Cam Newton and the Heisman Trophy: Why Don't More People Care?

Ryan FallerAnalyst IDecember 8, 2010

Auburn's Cam Newton seems assured of winning the Heisman Trophy, but is his dominance in the polls the reason few are paying attention?
Auburn's Cam Newton seems assured of winning the Heisman Trophy, but is his dominance in the polls the reason few are paying attention?Mike Zarrilli/Getty Images

Heisman Trophy winner, um…front-runner Cam Newton appears to be a very charismatic and appealing figure.

After each of Auburn’s eight wins at Jordan-Hare this season, the statuesque Newton would stand hovered above the south end zone, entertaining delirious fans while waving his towel in unison with the school band as it blared “Glory To Ole Auburn.”

People seem to gravitate toward Newton. He makes his teammates better. Girls melt in the grips of his smile. Guys at Auburn probably wouldn’t think twice about handing over their first-born or swan-diving over a bridge if it meant Newton would forego the NFL for what could be a BCS title defense.

The 21-year-old Newton is the perfect dream for the vultures in the media world, and he is a certifiable cash cow at the professional level. Marketers and endorsers will covet him just as much for his looks and swagger as his exploits and skills on the field.

Ah, yes, his skills. His speed, strength, elusiveness and accuracy: the very things that have fueled Auburn to an appearance in the BCS National Championship. They are also the things that have Newton worrying about what he’ll say at the podium at New York’s Nokia Theater on Dec. 11, right after his name is called as this year’s winner of the Heisman Trophy.

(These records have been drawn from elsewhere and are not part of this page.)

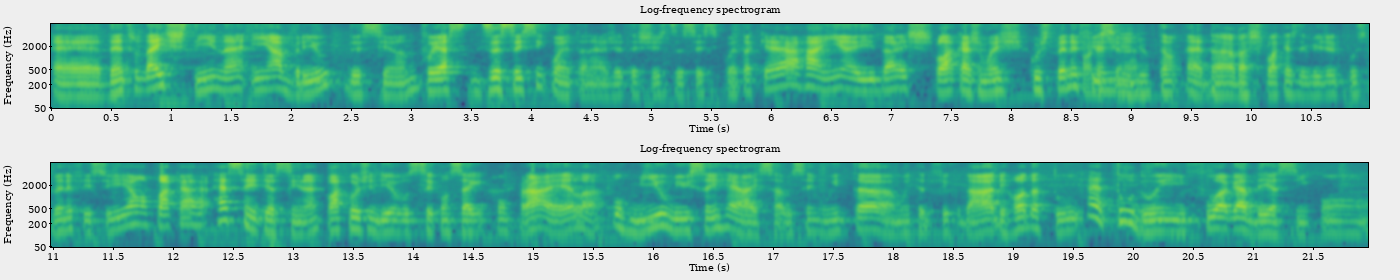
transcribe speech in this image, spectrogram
é, dentro da Steam, né, em abril desse ano, foi a 1650, né, a GTX 1650, que é a rainha aí das placas mães custo-benefício, né? Então, é, da, das placas de vídeo custo-benefício. E é uma placa recente, assim, né? Placa hoje em dia você consegue comprar ela por mil, mil e cem reais, sabe? Sem muita, muita dificuldade. Roda tudo. É tudo em Full HD, assim, com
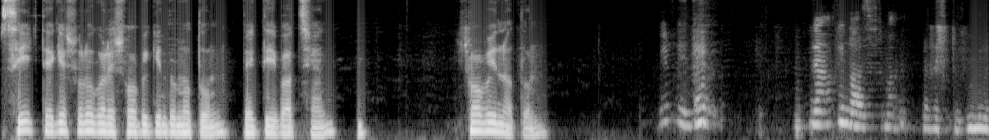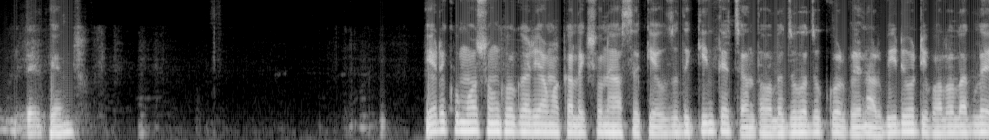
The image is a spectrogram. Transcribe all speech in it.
সিট থেকে শুরু করে সবই কিন্তু নতুন দেখতেই পাচ্ছেন। সবই নতুন। এরকম অসংখ্য গাড়ি আমার কালেকশনে আছে। কেউ যদি কিনতে চান, তাহলে যোগাযোগ করবেন। আর ভিডিওটি ভালো লাগলে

It seems like a given, doesn’t it? After all, Newton accounted for nearly 4,000 yards and 48 touchdowns for the nation’s best team. He specialized in special moments in which he snatched victory from the jaws of defeat. He at times single-handedly kept his team afloat with his versatility, becoming the second player in FBS history (Tim Tebow) to both run and pass for 20 touchdowns in a single season.

Sorry, LaMichael James, Andrew Luck and Kellen Moore: The verdict is final, and the envelope has been signed, sealed and delivered. This will be one of the most anti-climactic Heisman ceremonies in memory.

So, is that why nobody really seems to care?

Think about it. Is it just me or is no one talking about the stretch run of this year’s Heisman race? Is it because there isn’t one? If you ask me, any doubt surrounding who should win was erased on Nov. 26. That’s when Newton, on the road, erased a three-score Alabama lead en route to a 28-27 victory in the Iron Bowl.

That’s also when Boise State spit the bit at Nevada, effectively crippling any chance Moore had at nabbing the Heisman.

I understand why a one-horse race would draw no interest. Everyone likes a little drama. To be honest, most seasons I’m apathetic as to who wins the Heisman, regardless of whether the award is contested or not. But doesn’t embroiling Newton in an NCAA investigation kick up the spice level a little bit?

It appears the answer is "no." And I can’t understand why.

We are expected to believe that Newton had no knowledge of the underhanded dealings of his father, Cecil, and Kenny Rogers. I’m sorry, that’s a little too much to ask.

Lo and behold, the NCAA governing body bought it. Rather than offing his head, the hypocrites at the NCAA flicked Newton in the chest, secretly handing down a one-day suspension after finding out that Cecil Newton and his cohort did indeed shop his son around for cash.

Pending further evidence in the ongoing investigation, Newton has been exonerated. The only word that matters is that of the NCAA. As long as Newton is considered eligible—or until he opts for the NFL draft—he will be allowed to dominate the college game, which is what he has done since September.

I’ll be the first one to admit that Newton should be declared ineligible, but the natural debate of whether he or not he should play should not diminish his heroics. Public opinion should only raise awareness of his accomplishments...and there are many, perhaps so many that some feel Newton should’ve been awarded college football’s ultimate prize a month ago.

This is why he will win the Heisman on Saturday without a fight. Not that many people will notice.